[Dataset items]

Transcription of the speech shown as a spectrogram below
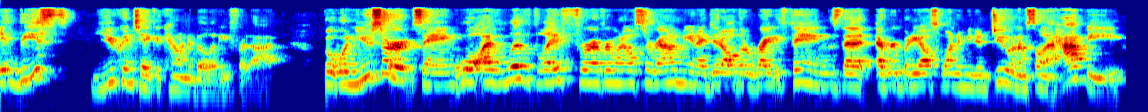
At least you can take accountability for that. But when you start saying, well, I've lived life for everyone else around me and I did all the right things that everybody else wanted me to do and I'm still not happy,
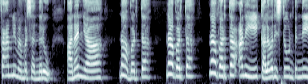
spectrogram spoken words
ఫ్యామిలీ మెంబర్స్ అందరూ అనన్య నా భర్త నా భర్త నా భర్త అని కలవరిస్తూ ఉంటుంది.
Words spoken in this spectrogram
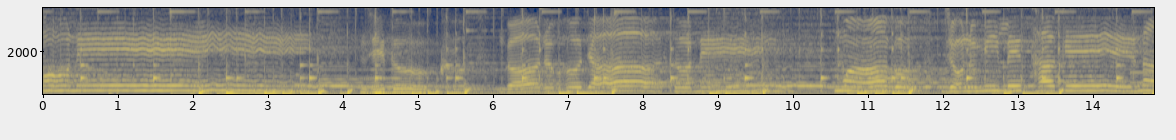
মনে। যে দুঃখ গর্ভজাতনে মাগো জন্মিলে থাকে না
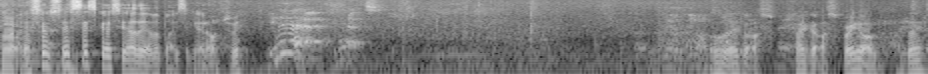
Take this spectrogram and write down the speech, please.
Right, let's go. Let's, let's go see how the other bikes are getting on, shall we? Yeah, yes. Oh, they've got a, they got a spring on, have they?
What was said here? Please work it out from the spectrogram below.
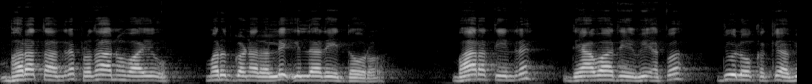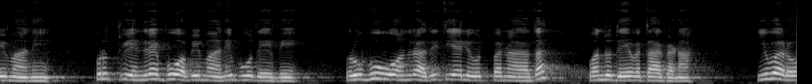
ಭರತ ಅಂದರೆ ಪ್ರಧಾನ ವಾಯು ಮರುದ್ಗಣರಲ್ಲಿ ಇಲ್ಲದೇ ಇದ್ದವರು, ಭಾರತಿ ಅಂದರೆ ದ್ಯಾವಾದೇವಿ ಅಥವಾ ದ್ಯುಲೋಕಕ್ಕೆ ಅಭಿಮಾನಿ. ಪೃಥ್ವಿ ಅಂದರೆ ಭೂ ಅಭಿಮಾನಿ ಭೂದೇವಿ ರುಭುವು ಅಂದರೆ ಅದಿತಿಯಲ್ಲಿ ಉತ್ಪನ್ನ ಆದ ಒಂದು ದೇವತಾಗಣ. ಇವರು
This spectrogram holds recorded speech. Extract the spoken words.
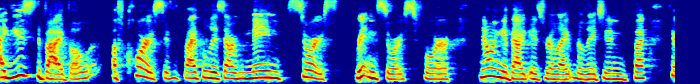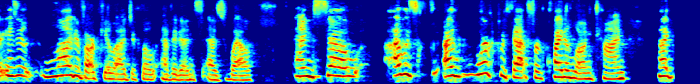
I use the Bible. Of course, the Bible is our main source, written source for knowing about Israelite religion, but there is a lot of archaeological evidence as well. And so I was I worked with that for quite a long time, but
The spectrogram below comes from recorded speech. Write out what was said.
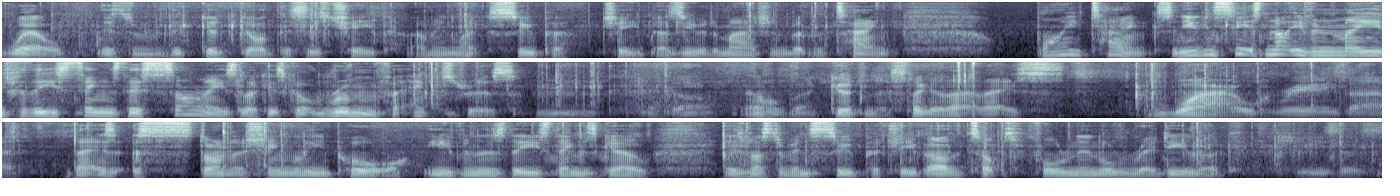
well, it's good God, this is cheap. I mean, like super cheap, as you would imagine. But the tank, why tanks? And you can see it's not even made for these things this size. Look, it's got room for extras. oh, Oh my goodness, look at that. That is wow. really bad. That is astonishingly poor, even as these things go. This must have been super cheap. Oh, the top's fallen in already. Look. Jesus.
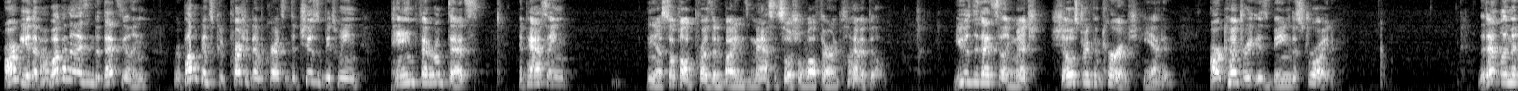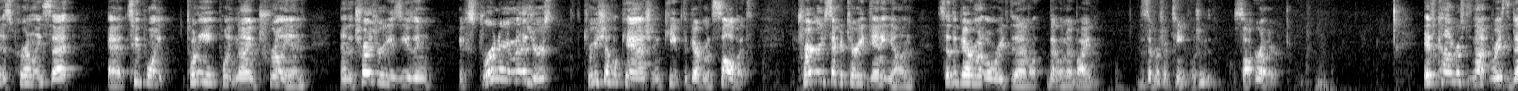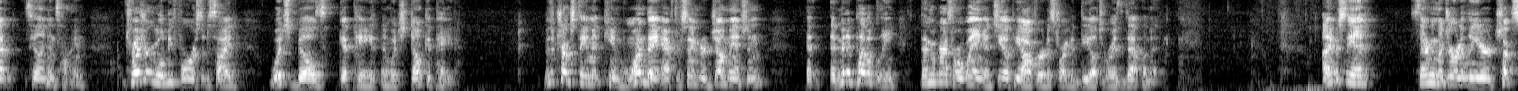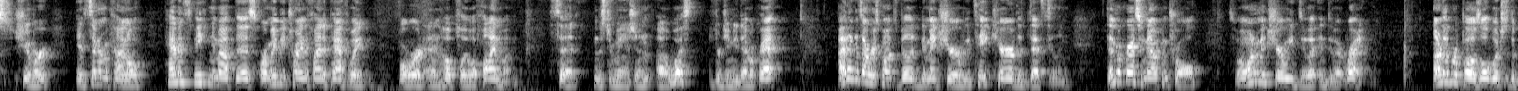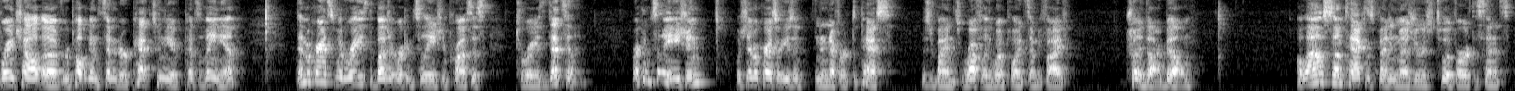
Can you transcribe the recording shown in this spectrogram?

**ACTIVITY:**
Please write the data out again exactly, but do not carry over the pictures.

**ANSWER AREA:**
Transcription of the speech shown as a spectrogram below
At least you can take accountability for that. But when you start saying, well, I've lived life for everyone else around me and I did all the right things that everybody else wanted me to do and I'm still not happy,
spectrogram spoken words
ఫ్యామిలీ మెంబర్స్ అందరూ అనన్య నా భర్త నా భర్త నా భర్త అని కలవరిస్తూ ఉంటుంది.
Words spoken in this spectrogram
মনে। যে দুঃখ গর্ভজাতনে মাগো জন্মিলে থাকে না
Take this spectrogram and write down the speech, please.
Right, let's go. Let's, let's go see how the other bikes are getting on, shall we? Yeah, yes. Oh, they've got a, they got a spring on, have they?
What was said here? Please work it out from the spectrogram below.
ಭರತ ಅಂದರೆ ಪ್ರಧಾನ ವಾಯು ಮರುದ್ಗಣರಲ್ಲಿ ಇಲ್ಲದೇ ಇದ್ದವರು, ಭಾರತಿ ಅಂದರೆ ದ್ಯಾವಾದೇವಿ ಅಥವಾ ದ್ಯುಲೋಕಕ್ಕೆ ಅಭಿಮಾನಿ. ಪೃಥ್ವಿ ಅಂದರೆ ಭೂ ಅಭಿಮಾನಿ ಭೂದೇವಿ ರುಭುವು ಅಂದರೆ ಅದಿತಿಯಲ್ಲಿ ಉತ್ಪನ್ನ ಆದ ಒಂದು ದೇವತಾಗಣ. ಇವರು
This spectrogram holds recorded speech. Extract the spoken words.
I use the Bible. Of course, the Bible is our main source, written source for knowing about Israelite religion, but there is a lot of archaeological evidence as well. And so I was I worked with that for quite a long time, but
The spectrogram below comes from recorded speech. Write out what was said.
well, it's good God, this is cheap. I mean, like super cheap, as you would imagine. But the tank, why tanks? And you can see it's not even made for these things this size. Look, it's got room for extras. oh, Oh my goodness, look at that. That is wow. really bad. That is astonishingly poor, even as these things go. This must have been super cheap. Oh, the top's fallen in already. Look. Jesus.
Can you transcribe the recording shown in this spectrogram?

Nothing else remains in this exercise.